Painting is always happening around this house and studio, but the subject matter and style can differ from week to week. Or day to day. Sometimes the motivation is internal, sometimes external. I get my own ideas, or directions are suggested to me. A gallery or client can be a significant force in the latter. In the work that follows, it was the occasion of being accepted at a new gallery, one that deals with the interior design trade exclusively. As such, color harmonies become paramount, and the usefulness of painting in themes. For this reason, my most recent paintings have been in series. And for this moment, acrylic on paper.
Yellow Sign, Acrylic on Paper, 11×16 (Click on images for larger view)
You may remember this one. I did it with a number of others last fall and shared them in an e-gallery (see Works on Paper in the “Recent Posts” section at right). It attracted the gallery owner’s eye and she requested more along the theme.
Short Jeans, Acrylic on Paper, 11×16
It’s only May but summer will be here soon enough to enjoy a few beach scenes. For the one above there was a good deal I had to make up. In the photo, it was just the girl and a whole lot of sand. A little empty, composition-wise. So, the rest is abstracted in. Is that that same yellow sign from the first painting? Maybe. And all that other stuff is just that, other stuff.
Lookers and a Surfer, Acrylic on Paper, 11×16
The challenge in a painting like this one is the multiple figures. Each one of them is basically a “life drawing” challenge, getting all the proportions right. Putting two together in a painting is a risk. While one can be right, the other can be wrong. Or the wrong size for the perspective. Or, or, or. In my photo the surfer was on the right but I moved him over to the left for the composition, and to give the girls something to look at. Thus, they’re “lookers.”
Organic Beach, Acrylic on Paper, 11×16
Here’s a study of earth and water, with the person between the elements being a combination of both. The photo was from an Hawaiian beach break, with a lot of energy right at the shore. The girl, chameleon like, is almost part of the sand. Thus the title: Organic Beach.
Ballerina 1, Acrylic on Paper, 15×11
Then, with the same creative burst, I returned to the dancer theme, though ballerinas this time instead of my more typical flamencos. My photo resources had them all in blue settings, and sometimes with other things going on. But selecting and adding and changing is part of the painter’s prerogative. Each needs to work within itself, or within its theme.
Ballerina 2, Acrylic on Paper, 15×11
The fast drying acrylic paint affords a scumbling effect (paint brushed lightly over another color) that can be quite delightful. And the slightly textured paper has a nice tooth for the drag of the brush. Not sure “drag” is the best word there, as it all happens with quick spontaneity.
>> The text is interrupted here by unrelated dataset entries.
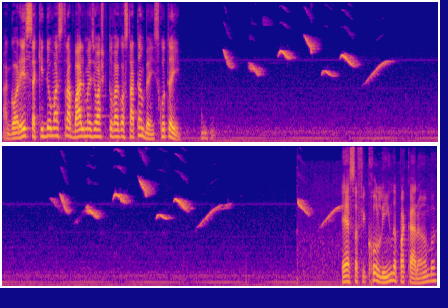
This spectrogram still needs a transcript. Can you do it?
Agora esse aqui deu mais trabalho, mas eu acho que tu vai gostar também. Escuta aí. Essa ficou linda pra caramba.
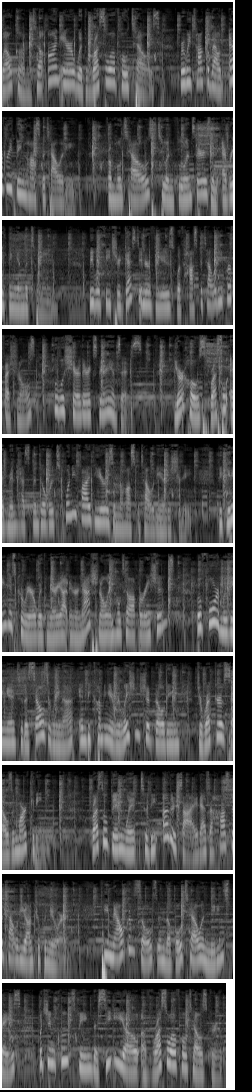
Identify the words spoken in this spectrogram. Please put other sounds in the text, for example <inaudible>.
Welcome to On Air with Russell of Hotels, where we talk about everything hospitality, from hotels to influencers and everything in between. We will feature guest interviews with hospitality professionals who will share their experiences. Your host, Russell Edmond, has spent over 25 years in the hospitality industry, beginning his career with Marriott International in hotel operations before moving into the sales arena and becoming a relationship building director of sales and marketing. Russell then went to the other side as a hospitality entrepreneur. He now consults in the hotel and meeting space, which includes being the CEO of Russell of Hotels Group.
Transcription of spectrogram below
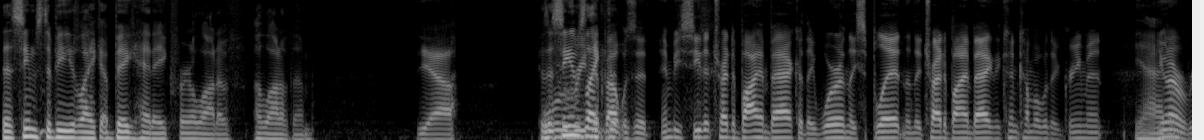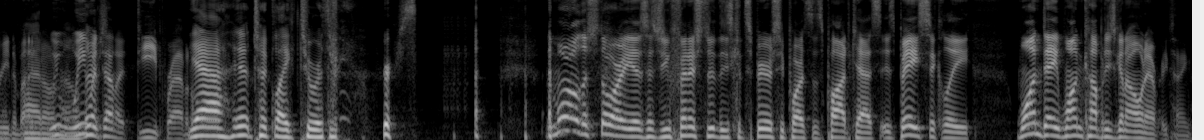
that seems to be like a big headache for a lot of a lot of them Yeah. Because it What were we seems like about the- was it NBC that tried to buy him back, or they were and they split, and then they tried to buy him back. They couldn't come up with an agreement. yeah. you and I were reading about I it. don't we know. we went down a deep rabbit hole. Yeah, it took like two or three hours. The moral of the story is, as you finish through these conspiracy parts of this podcast, is basically one day one company's going to own everything.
Ballerina 3, Acrylic on Paper, 15×11
In this one, my photo had a full forest of dancers. Really quite impressive, but in order to read it, I selected just three. The trick is in emphasizing certain things, de-emphasizing others. The red is added just because. There’s not enough red in the world so I’m doing my part.
Ballerina 4, Acrylic on Paper, 15×11
This line of dancers trailed off to the stage door but for me, these were enough. And even then, those in the background are just suggested. These paintings should have the look of having been easy to do. And in a sense they were…the first time, and maybe the second time, or the third.
I’ve also been doing a series of abstracts for this new gallery…just studies in color and design. We’ll feature those in some future e-gallery. Meantime, thanks for taking a look at this one. May your day be like the art: full of freedom, color, and even elegant movement.
In a week I’ll go to Paraguay, right in the middle of South America. The occasion is a number of commissions I’ll be painting for Su Rufugio, an extended complex to include an orphanage, a church, a feeding center, a sports complex and more. I’ve already done the first painting, shown here in miniature (click to enlarge). At 6 by 7.5 feet, it’s too big to ship. I’ll be hand-carrying it down on a bolt to stretch it on location. This trip is part for that, to present it publically, and do photography for future paintings.